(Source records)

- - - - - - -

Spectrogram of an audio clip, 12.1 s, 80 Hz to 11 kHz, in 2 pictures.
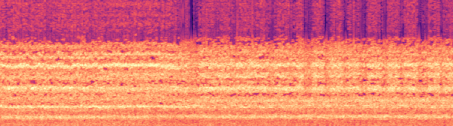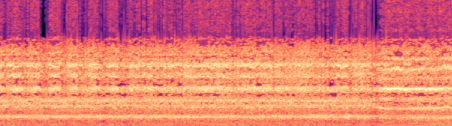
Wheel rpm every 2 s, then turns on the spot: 210, 230, 230, 230, 230, 230.
none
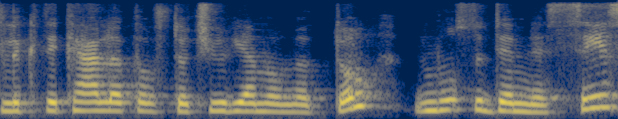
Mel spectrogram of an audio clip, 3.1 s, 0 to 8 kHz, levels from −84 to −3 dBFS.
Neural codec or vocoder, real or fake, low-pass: codec, 16 kHz in and 24 kHz out, 0.8 kbps, FocalCodec, streaming, 65536 codes; fake; 7.2 kHz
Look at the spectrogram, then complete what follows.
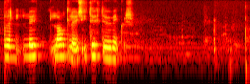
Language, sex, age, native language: Icelandic, female, 11, Icelandic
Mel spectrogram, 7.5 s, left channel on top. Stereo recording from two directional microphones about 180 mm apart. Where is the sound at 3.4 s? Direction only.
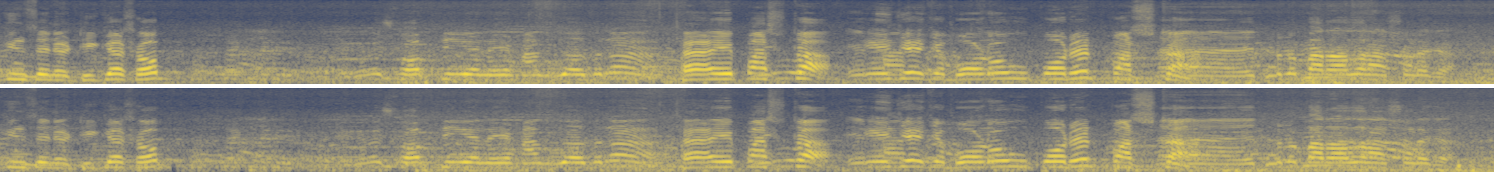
35° left (ahead or behind).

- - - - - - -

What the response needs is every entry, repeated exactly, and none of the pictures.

Spectrogram of an audio clip, 12.1 s, 80 Hz to 11 kHz, in 2 pictures.
Wheel rpm every 2 s, then turns on the spot: 210, 230, 230, 230, 230, 230.
none
Mel spectrogram of an audio clip, 3.1 s, 0 to 8 kHz, levels from −84 to −3 dBFS.
Neural codec or vocoder, real or fake, low-pass: codec, 16 kHz in and 24 kHz out, 0.8 kbps, FocalCodec, streaming, 65536 codes; fake; 7.2 kHz
Look at the spectrogram, then complete what follows.
Language, sex, age, native language: Icelandic, female, 11, Icelandic
Mel spectrogram, 7.5 s, left channel on top. Stereo recording from two directional microphones about 180 mm apart. Where is the sound at 3.4 s? Direction only.
35° left (ahead or behind).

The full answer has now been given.